If I’m connected from the localhost, I want to see all errors. Otherwise, I redirect everyone to the hompage no matter what the error was.


Before we can say our project works and before getting further, we want to add some tests to ensure that those basic functions are working and keep working over time when we add some stuff to our application.

Testing works exactly like for symfony2 (symfony2 testing) and is based on phpunit in the same way. Since Silex is built on top of the core symfony2 components, we can use the WebTestCase, create a client and a crawler in the same way it’s done in symfony2. Let’s try!

In the test folder add a TsusbosTest.php class that extends the Silex\WebTestCase. The test case in Silex needs to implement one more method: createApp. That’s why you need to use require_once when including silex.phar, otherwise there will be some conflicts between app.php and the testing.

Functional testing mainly consist of creating an http client, making a request and test that the result contains what you expect, that the response has the correct status code, that an exception was correctly raised etc…

Then by running the phpunit command in the test folder, you’ll see all your tests going and, hopefully, succeeding!


Silex is a very easy framework to start with and fits very well for small applications like this one. You can do a lot more with Silex and it could work pretty well with projects a bit bigger. However when things get more complicated, when you need to have many different environments for your application, when you need to separate you controllers more and have them to more complicated things etc… Then Silex should probably not be your first choice.

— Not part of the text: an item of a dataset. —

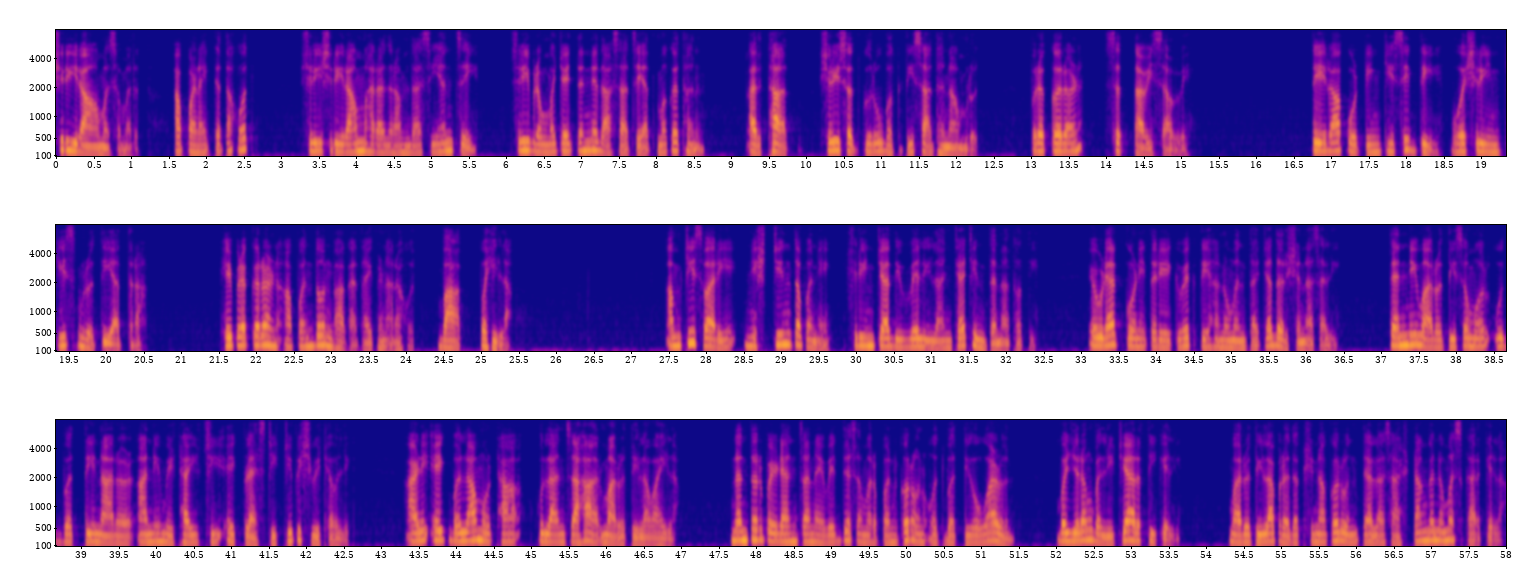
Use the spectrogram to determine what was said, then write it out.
श्रीराम समर्थ. आपण ऐकत आहोत श्री श्रीराम महाराज रामदास यांचे श्री ब्रह्मचैतन्य दासाचे आत्मकथन. अर्थात श्री सद्गुरू भक्ती साधनामृत. प्रकरण सत्ताविसावे. तेरा कोटींची सिद्धी व श्रींची स्मृती यात्रा. हे प्रकरण आपण दोन भागात ऐकणार आहोत. भाग पहिला. आमची स्वारी निश्चिंतपणे श्रींच्या दिव्य लीलांच्या चिंतनात होती. एवढ्यात कोणीतरी एक व्यक्ती हनुमंताच्या दर्शनास आली. त्यांनी मारुतीसमोर उदबत्ती नारळ आणि मिठाईची एक प्लॅस्टिकची पिशवी ठेवली आणि एक भला मोठा फुलांचा हार मारुतीला वाहिला. नंतर पेढ्यांचा नैवेद्य समर्पण करून उदबत्ती ओवाळून बजरंगबलीची आरती केली. मारुतीला प्रदक्षिणा करून त्याला साष्टांग नमस्कार केला.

For everything else, just like I said, Silex is fun, easy, and very clear and understandable for me. Doing this short project for me was just a small test run for Silex and it was enjoyable to use.

I hope all of this is useful for some of you!